In future drivers may only have to glance at the dashboard to see the pollution spewing out of their vehicle’s exhausts.
A team from The University of Manchester has constructed a laser measuring device capable of recording levels of carbon dioxide, carbon monoxide and methane from directly inside an exhaust.
Once optimised, the process could be incorporated into onboard diagnostic systems that would monitor emissions as vehicles drive along – and potentially help people reduce their emissions by adjusting their driving style.
Reporting in the Optical Society of America’s journal Applied Optics, academics claim this approach is faster and more sensitive than the extractive techniques normally used to monitor emissions.
In an MOT test, for example, exhaust emissions are extracted into a box while the engine is idling and the gases present are then measured.
The University of Manchester team employed a device known as a ‘near-IR diode laser sensor’ to measure the variation in gas concentration during changes in the operating conditions of a Rover engine, such as increasing and decreasing the throttle, adjusting the air to fuel ratio, and start-up.
“This is the first instance of this type of near-IR diode laser sensor being used directly in the exhaust of a static internal combustion engine to measure emissions,” said Dr Philip Martin, one of the paper’s authors.
The team say the components for the device are readily available and the near-IR technology allows highly accurate readings to be taken and also cuts out interference.
In the studies reported in Applied Optics, the near-IR device used two diode lasers operating at different frequencies; one detecting carbon monoxide and carbon dioxide and the other detecting methane.
The team measured the emissions produced by a Rover K-series car engine mounted on a test bed – but they have also taken the process outside the laboratory and measured exhaust emissions in passing vehicles.
“Components handling the high sensitivity and robustness required to apply this approach in the real world are only now becoming available,” added Dr Martin. “We have already constructed a battery-powered roadside unit using the same technology, employing rugged and robust telecommunications components.”
The next steps will be to fully quantify the technique and add additional lasers for other key emissions such as nitrogen oxide, nitrogen dioxide and specific hydrocarbons.
Dr Martin, who is a co-founder of University spin-out company TDL Sensors, says the technology could also potentially be used in roadside congestion charging systems, with less polluting vehicles being charged less.
Jon Keighren | alfa
3D scans for the automotive industry
16.01.2017 | Julius-Maximilians-Universität Würzburg
Improvement of the operating range and increasing of the reliability of integrated circuits
09.11.2016 | Technologie Lizenz-Büro (TLB) der Baden-Württembergischen Hochschulen GmbH
An international team of physicists has monitored the scattering behaviour of electrons in a non-conducting material in real-time. Their insights could be beneficial for radiotherapy.
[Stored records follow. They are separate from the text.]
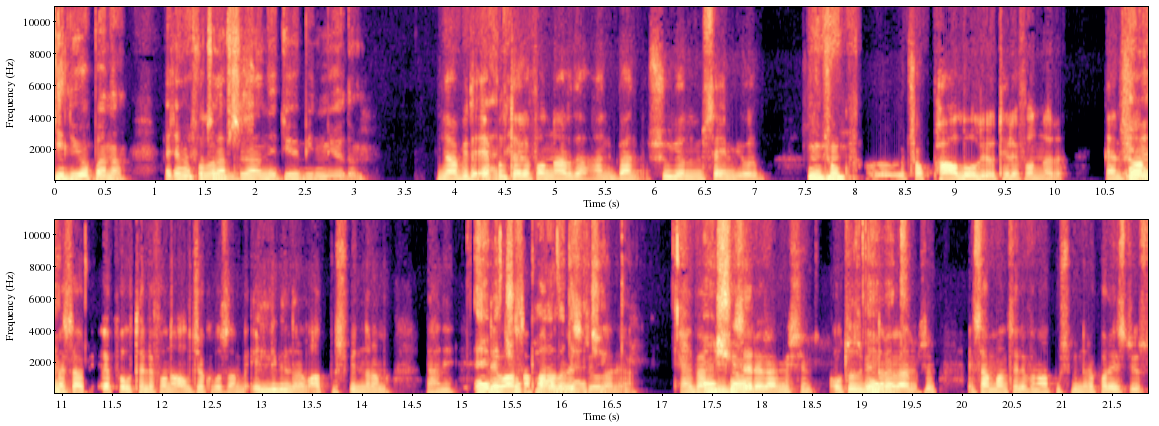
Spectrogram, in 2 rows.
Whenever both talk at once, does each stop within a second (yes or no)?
no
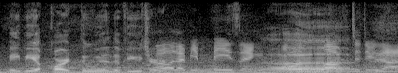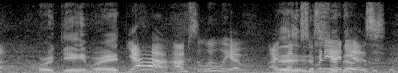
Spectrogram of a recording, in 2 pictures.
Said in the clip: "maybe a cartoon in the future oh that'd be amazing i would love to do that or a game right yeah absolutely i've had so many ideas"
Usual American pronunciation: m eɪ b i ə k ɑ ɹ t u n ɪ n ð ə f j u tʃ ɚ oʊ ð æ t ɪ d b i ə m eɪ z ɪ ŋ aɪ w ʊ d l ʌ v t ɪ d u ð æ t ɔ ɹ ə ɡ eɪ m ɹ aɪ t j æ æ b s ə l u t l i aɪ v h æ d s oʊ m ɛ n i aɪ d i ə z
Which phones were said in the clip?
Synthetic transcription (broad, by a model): m eɪ b i ə k ɑ ɹ t u n ɪ n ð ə f j u tʃ ɚ oʊ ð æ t b i ə m eɪ z ɪ ŋ aɪ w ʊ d l ʌ v t ɪ d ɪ ð æ t ɔ ɹ ə ɡ eɪ m ɹ aɪ t j æ æ b s ə l u t l i aɪ v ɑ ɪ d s oʊ m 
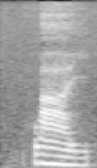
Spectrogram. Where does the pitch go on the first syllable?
low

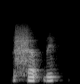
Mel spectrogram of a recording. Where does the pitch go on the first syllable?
low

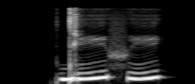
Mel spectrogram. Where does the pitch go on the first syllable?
rising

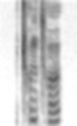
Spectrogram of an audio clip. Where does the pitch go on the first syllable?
high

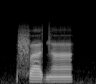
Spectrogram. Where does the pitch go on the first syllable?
high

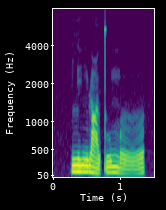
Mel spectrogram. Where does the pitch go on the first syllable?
high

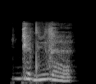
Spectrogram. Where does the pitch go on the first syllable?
falling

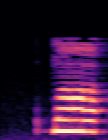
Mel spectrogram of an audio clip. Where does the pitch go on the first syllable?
high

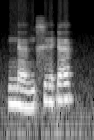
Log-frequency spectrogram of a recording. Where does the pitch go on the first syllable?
low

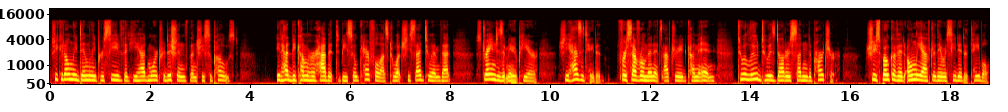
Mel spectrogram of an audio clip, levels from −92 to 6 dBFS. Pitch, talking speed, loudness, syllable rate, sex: 220 Hz, 200 wpm, -19 LUFS, 6.2 syllables/s, female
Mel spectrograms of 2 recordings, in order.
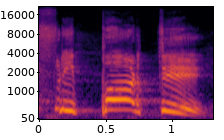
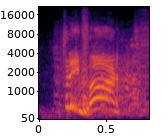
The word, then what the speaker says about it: Freeport: T guarda sempre, esconde, não digas o T. Enfim, parece impossível que um político que tanto se tem batido pelo ensino do inglês não seja capaz de pronunciar corretamente uma palavra inglesa. É freort. Freeport.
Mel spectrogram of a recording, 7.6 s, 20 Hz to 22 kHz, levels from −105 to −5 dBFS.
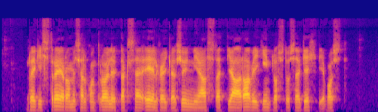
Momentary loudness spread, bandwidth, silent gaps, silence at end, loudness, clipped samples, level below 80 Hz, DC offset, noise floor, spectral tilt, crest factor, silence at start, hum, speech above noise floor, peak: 9 LU; 11.5 kHz; none; 0.65 s; -22 LUFS; under 0.1%; -68 dBFS; under 0.1%; -68 dBFS; -3 dB/octave; 20 dB; 0.55 s; none; 45 dB; -4 dBFS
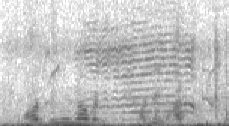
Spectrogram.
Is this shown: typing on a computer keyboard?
no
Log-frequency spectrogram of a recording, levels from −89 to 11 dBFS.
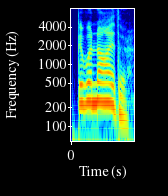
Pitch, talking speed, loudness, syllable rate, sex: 220 Hz, 225 wpm, -13 LUFS, 8.2 syllables/s, female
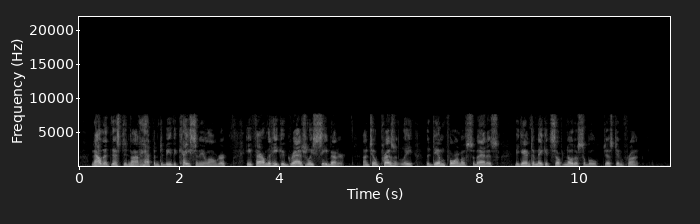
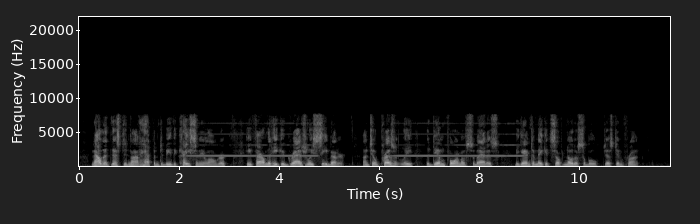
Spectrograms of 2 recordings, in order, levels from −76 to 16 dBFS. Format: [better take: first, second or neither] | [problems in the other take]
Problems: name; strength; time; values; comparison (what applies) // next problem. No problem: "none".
first | background sound (Bowed string instrument); 18 dB below the speech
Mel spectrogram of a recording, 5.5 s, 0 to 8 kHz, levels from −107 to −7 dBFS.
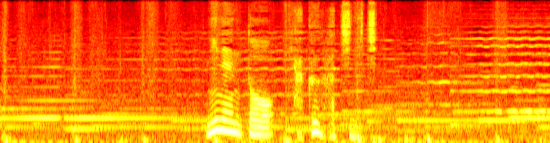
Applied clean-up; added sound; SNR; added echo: none; Walk, footsteps; 14 dB; none.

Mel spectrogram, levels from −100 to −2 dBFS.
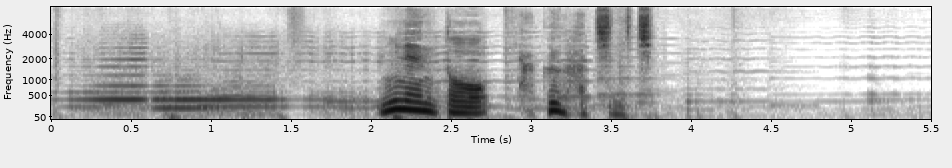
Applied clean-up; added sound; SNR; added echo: neural mask model RNNoise.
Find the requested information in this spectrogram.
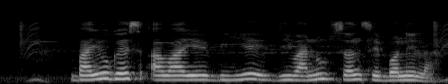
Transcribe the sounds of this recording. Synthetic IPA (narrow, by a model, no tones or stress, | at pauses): bajoɡesawajebijed͡ʒiwanũsənsebɔnela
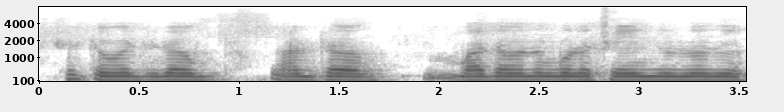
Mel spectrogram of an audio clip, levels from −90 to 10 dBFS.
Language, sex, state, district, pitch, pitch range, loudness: Telugu, male, Andhra Pradesh, Srikakulam, 135 Hz, 135-140 Hz, -31 LUFS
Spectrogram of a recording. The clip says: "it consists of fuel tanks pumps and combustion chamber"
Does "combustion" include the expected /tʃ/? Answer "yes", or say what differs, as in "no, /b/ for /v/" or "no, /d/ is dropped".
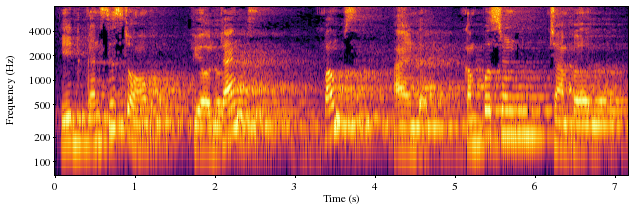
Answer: no, /tʃ/ is dropped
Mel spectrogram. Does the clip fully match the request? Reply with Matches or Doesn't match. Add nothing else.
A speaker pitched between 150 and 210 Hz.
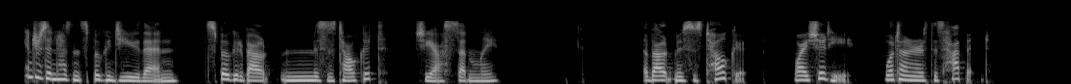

We can refer to electrons in non-conducting materials as ‘sluggish’. Typically, they remain fixed in a location, deep inside an atomic composite. It is hence...
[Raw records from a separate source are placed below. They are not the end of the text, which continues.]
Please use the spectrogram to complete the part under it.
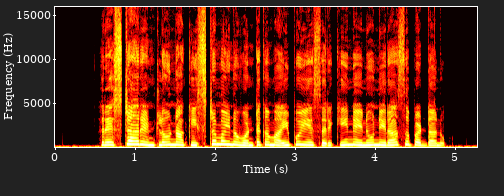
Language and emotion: Telugu, sad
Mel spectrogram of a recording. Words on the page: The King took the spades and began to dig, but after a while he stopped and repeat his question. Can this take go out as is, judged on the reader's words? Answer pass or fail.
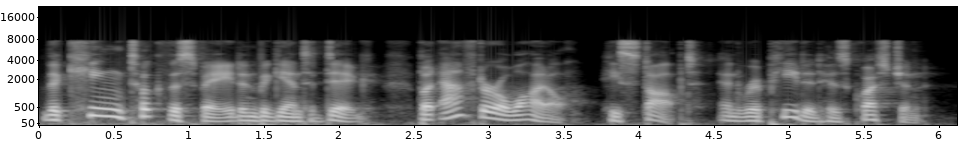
fail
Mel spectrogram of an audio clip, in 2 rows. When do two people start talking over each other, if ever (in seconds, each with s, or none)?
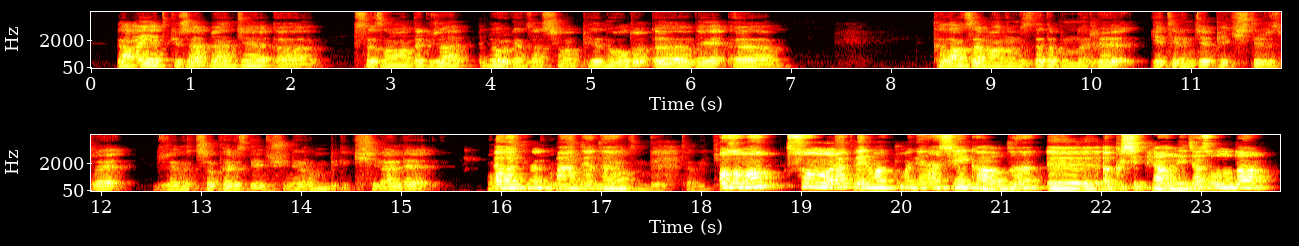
15.9 s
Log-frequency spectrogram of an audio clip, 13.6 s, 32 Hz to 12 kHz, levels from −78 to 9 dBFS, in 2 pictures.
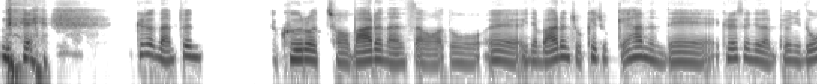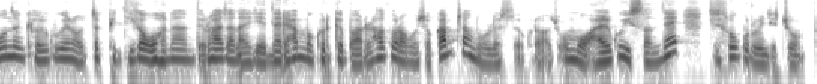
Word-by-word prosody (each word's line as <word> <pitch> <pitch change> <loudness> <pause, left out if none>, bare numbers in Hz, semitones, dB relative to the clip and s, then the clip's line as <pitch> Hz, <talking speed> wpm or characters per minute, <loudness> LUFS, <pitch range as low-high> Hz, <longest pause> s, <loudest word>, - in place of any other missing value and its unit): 네. 210 - +10 1.0
그래서 265 0 +2
남편 210 +6 +2 0.7
그렇죠. 180 -5 +4
말은 165 +2 +7
안 140 0 0
싸워도. 135 +1 -5
예. 160 -4 0
그냥 160 -1 -3
말은 185 +8 +6
좋게, 210 - -2
좋게 185 -2 -4
하는데 155 -8 0
그래서 200 +1 -1
인제 175 - -2
남편이 160 +2 -4
"너는 210 +4 0
결국에는 185 +1 -4
어차피 190 +6 -7
네가 190 +2 +1
원하는 180 +1 0
대로 190 - -2
하잖아." 170 -7 +1
이제 145 - -3
옛날에 165 +3 -1
1 210 0 +1
번 180 - -3
그렇게 180 0 -3
말을 130 +8 -2
하더라고요. 205 -8 -1
그래서 145 - -4
깜짝 255 +4 +3
놀랐어요 135 -8 -8
그래 - - -10
가지고. 190 - -8
'어머 180 - 0
알고 160 +9 +2
있었네?' 185 - +1 0.2
이제 175 - -6
속으로 185 -8 -3
인제 130 - -7
좀 - - -6
175 Hz, 435 characters per minute, -25 LUFS, 155-200 Hz, 1.0 s, 네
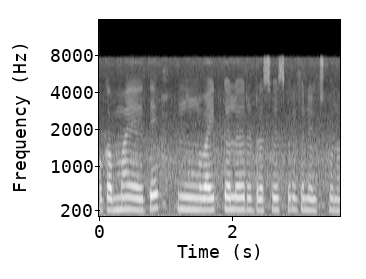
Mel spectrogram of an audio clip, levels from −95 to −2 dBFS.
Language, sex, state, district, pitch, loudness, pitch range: Telugu, female, Telangana, Nalgonda, 215 Hz, -17 LUFS, 210-220 Hz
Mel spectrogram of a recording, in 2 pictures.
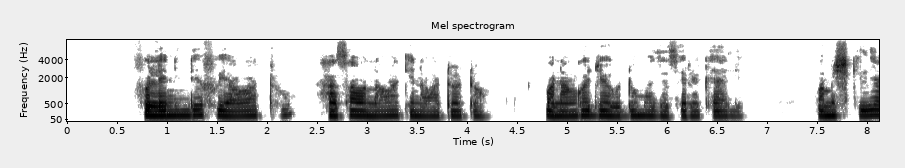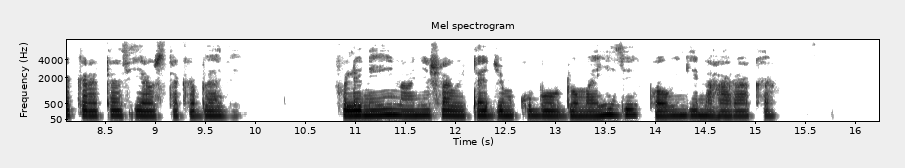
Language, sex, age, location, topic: Swahili, male, 18-24, Kisumu, government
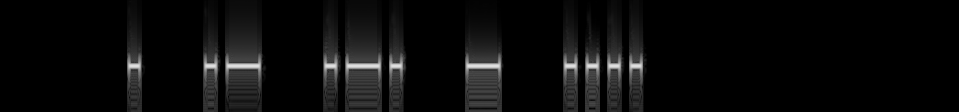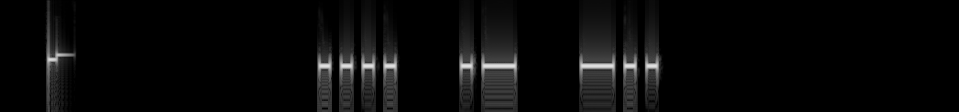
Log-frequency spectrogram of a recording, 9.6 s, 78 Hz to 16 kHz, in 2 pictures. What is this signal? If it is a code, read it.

Two-dimensional magnetic structures are regarded as a promising material for new types of data storage, since the magnetic properties of individual molecular building blocks can be investigated and modified. For the first time, researchers have now produced a wafer-thin ferrimagnet, in which molecules with different magnetic centers arrange themselves on a gold surface to form a checkerboard pattern. Scientists at the Swiss Nanoscience Institute at the University of Basel and the Paul Scherrer Institute published their findings in the journal Nature Communications.
Ferrimagnets are composed of two centers which are magnetized at different strengths and point in opposing directions. Two-dimensional, quasi-flat ferrimagnets...
An Australian-Chinese research team has created the world's thinnest hologram, paving the way towards the integration of 3D holography into everyday...
In the race to produce a quantum computer, a number of projects are seeking a way to create quantum bits -- or qubits -- that are stable, meaning they are not much affected by changes in their environment. This normally needs highly nonlinear non-dissipative elements capable of functioning at very low temperatures.
In pursuit of this goal, researchers at EPFL's Laboratory of Photonics and Quantum Measurements LPQM (STI/SB), have investigated a nonlinear graphene-based...
Dental plaque and the viscous brown slime in drainpipes are two familiar examples of bacterial biofilms. Removing such bacterial depositions from surfaces is...
23.05.2017 | Event News
22.05.2017 | Event News
17.05.2017 | Event News
23.05.2017 | Physics and Astronomy
23.05.2017 | Life Sciences
23.05.2017 | Medical Engineering